> [Recorded data]:

============================================================

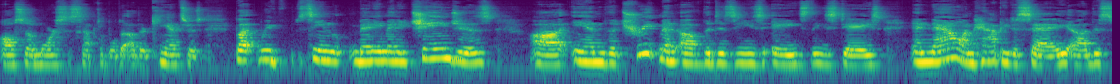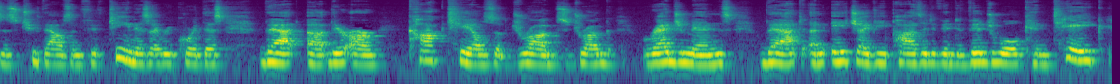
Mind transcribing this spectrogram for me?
also more susceptible to other cancers. But we've seen many, many changes uh, in the treatment of the disease AIDS these days. And now I'm happy to say, uh, this is 2015 as I record this, that uh, there are cocktails of drugs, drug regimens that an HIV positive individual can take.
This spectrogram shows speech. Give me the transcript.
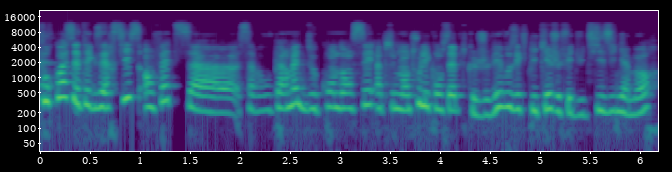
pourquoi cet exercice? En fait, ça, ça va vous permettre de condenser absolument tous les concepts que je vais vous expliquer. Je fais du teasing à mort.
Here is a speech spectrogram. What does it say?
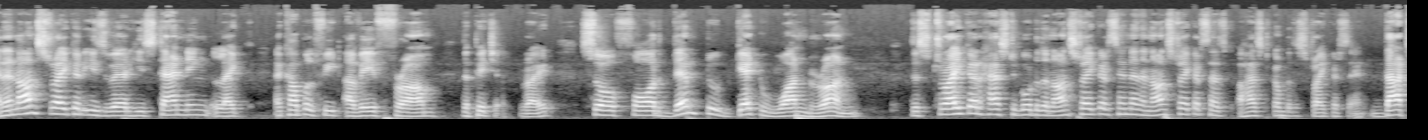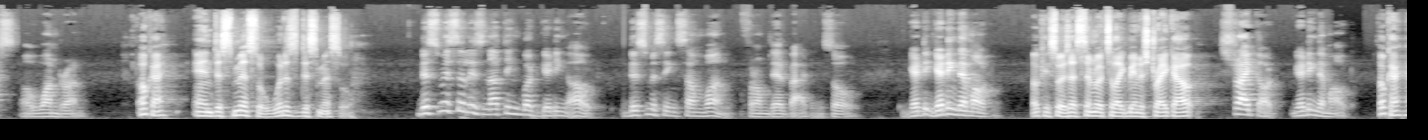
and a non striker is where he's standing like a couple feet away from the pitcher, right? So for them to get one run, the striker has to go to the non-striker's end and the non-striker's has, has to come to the striker's end. That's a one run. Okay. And dismissal. What is dismissal? Dismissal is nothing but getting out dismissing someone from their batting. So getting getting them out. Okay, so is that similar to like being a strikeout? Strikeout, getting them out. Okay.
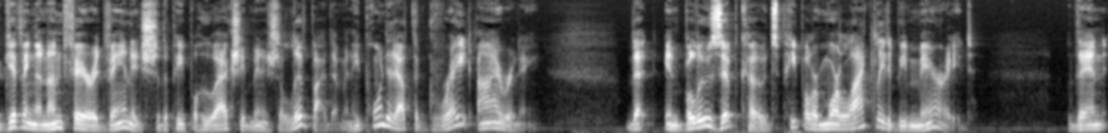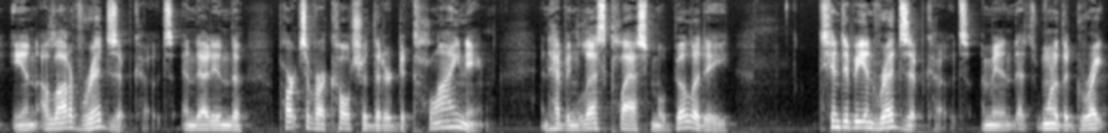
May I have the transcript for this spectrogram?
giving an unfair advantage to the people who actually manage to live by them. And he pointed out the great irony that in blue zip codes, people are more likely to be married than in a lot of red zip codes, and that in the parts of our culture that are declining and having less class mobility tend to be in red zip codes. I mean, that's one of the great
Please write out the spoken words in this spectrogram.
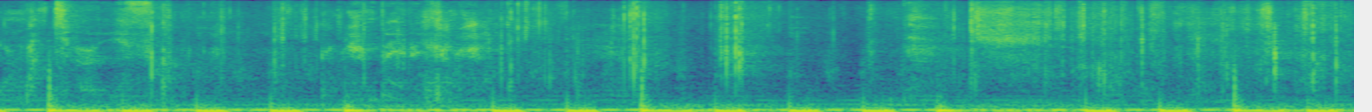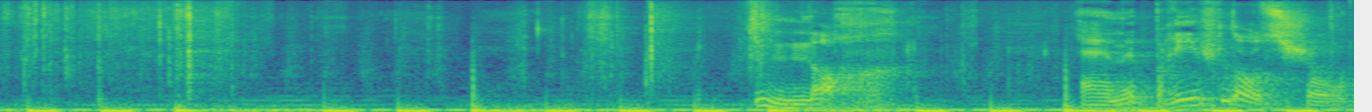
Nummer 12. Komm schon, Baby, komm schon. Noch eine Brieflos-Show.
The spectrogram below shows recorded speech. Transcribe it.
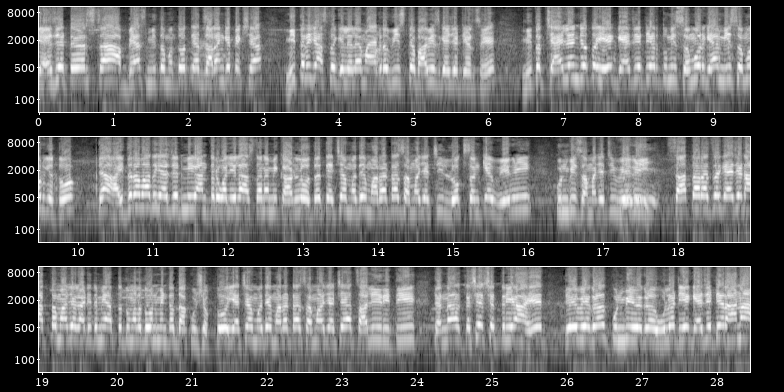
गॅजेटर्सचा अभ्यास मी तर म्हणतो त्या जरांगेपेक्षा मी तरी जास्त केलेला आहे. माझ्याकडे वीस ते बावीस गॅजेटर्स आहे. मी तर चॅलेंज देतो हे गॅजेटियर तुम्ही समोर घ्या मी समोर घेतो. त्या हैदराबाद गॅजेट मी आंतरवालीला असताना मी काढलं होतं. त्याच्यामध्ये मराठा समाजाची लोकसंख्या वेगळी कुणबी समाजाची वेगळी. साताराचं गॅजेट आता माझ्या गाडीत मी आता तुम्हाला दोन मिनिटात दाखवू शकतो. याच्यामध्ये मराठा समाजाच्या चालीरीती त्यांना कशा क्षत्रिय आहेत ते वेगळं कुणबी वेगळं. उलट हे गॅजेटेर आणा.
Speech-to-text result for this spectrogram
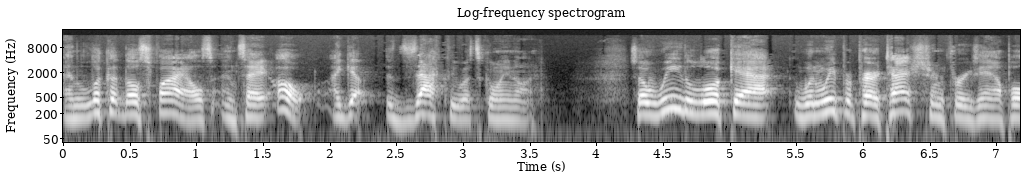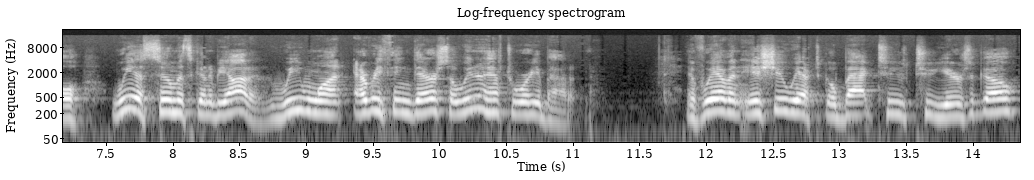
and look at those files and say, oh, I get exactly what's going on. So we look at, when we prepare a tax return, for example, we assume it's going to be audited. We want everything there so we don't have to worry about it. If we have an issue, we have to go back to two years ago,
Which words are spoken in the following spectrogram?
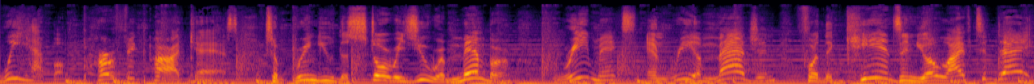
We have a perfect podcast to bring you the stories you remember, remix, and reimagine for the kids in your life today.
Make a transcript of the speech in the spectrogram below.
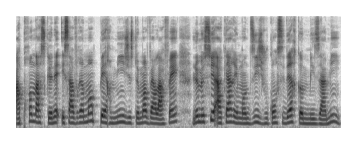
apprendre à se connaître et ça a vraiment permis, justement, vers la fin, le monsieur a carrément dit, je vous considère comme mes amis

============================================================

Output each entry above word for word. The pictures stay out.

Mind transcribing this spectrogram for me?
also more susceptible to other cancers. But we've seen many, many changes uh, in the treatment of the disease AIDS these days. And now I'm happy to say, uh, this is 2015 as I record this, that uh, there are cocktails of drugs, drug regimens that an HIV positive individual can take.
This spectrogram shows speech. Give me the transcript.
pourquoi cet exercice? En fait, ça, ça va vous permettre de condenser absolument tous les concepts que je vais vous expliquer. Je fais du teasing à mort.
Here is a speech spectrogram. What does it say?
and a non striker is where he's standing like a couple feet away from the pitcher, right? So for them to get one run, the striker has to go to the non-striker's end and the non-striker's has, has to come to the striker's end. That's a one run. Okay. And dismissal. What is dismissal? Dismissal is nothing but getting out dismissing someone from their batting. So getting getting them out. Okay, so is that similar to like being a strikeout? Strikeout, getting them out. Okay.
May I have the transcript for this spectrogram?
giving an unfair advantage to the people who actually manage to live by them. And he pointed out the great irony that in blue zip codes, people are more likely to be married than in a lot of red zip codes, and that in the parts of our culture that are declining and having less class mobility tend to be in red zip codes. I mean, that's one of the great
Please write out the spoken words in this spectrogram.
Nummer 12. Komm schon, Baby, komm schon. Noch eine Brieflos-Show.
The spectrogram below shows recorded speech. Transcribe it.
गॅजेटर्सचा अभ्यास मी तर म्हणतो त्या जरांगेपेक्षा मी तरी जास्त केलेला आहे. माझ्याकडे वीस ते बावीस गॅजेटर्स आहे. मी तर चॅलेंज देतो हे गॅजेटियर तुम्ही समोर घ्या मी समोर घेतो. त्या हैदराबाद गॅजेट मी आंतरवालीला असताना मी काढलं होतं. त्याच्यामध्ये मराठा समाजाची लोकसंख्या वेगळी कुणबी समाजाची वेगळी. साताराचं गॅजेट आता माझ्या गाडीत मी आता तुम्हाला दोन मिनिटात दाखवू शकतो. याच्यामध्ये मराठा समाजाच्या चालीरीती त्यांना कशा क्षत्रिय आहेत ते वेगळं कुणबी वेगळं. उलट हे गॅजेटेर आणा.
Speech-to-text result for this spectrogram
and look at those files and say, oh, I get exactly what's going on. So we look at, when we prepare a tax return, for example, we assume it's going to be audited. We want everything there so we don't have to worry about it. If we have an issue, we have to go back to two years ago,
Which words are spoken in the following spectrogram?
We have a perfect podcast to bring you the stories you remember, remix, and reimagine for the kids in your life today.
Make a transcript of the speech in the spectrogram below.
apprendre à se connaître et ça a vraiment permis, justement, vers la fin, le monsieur a carrément dit, je vous considère comme mes amis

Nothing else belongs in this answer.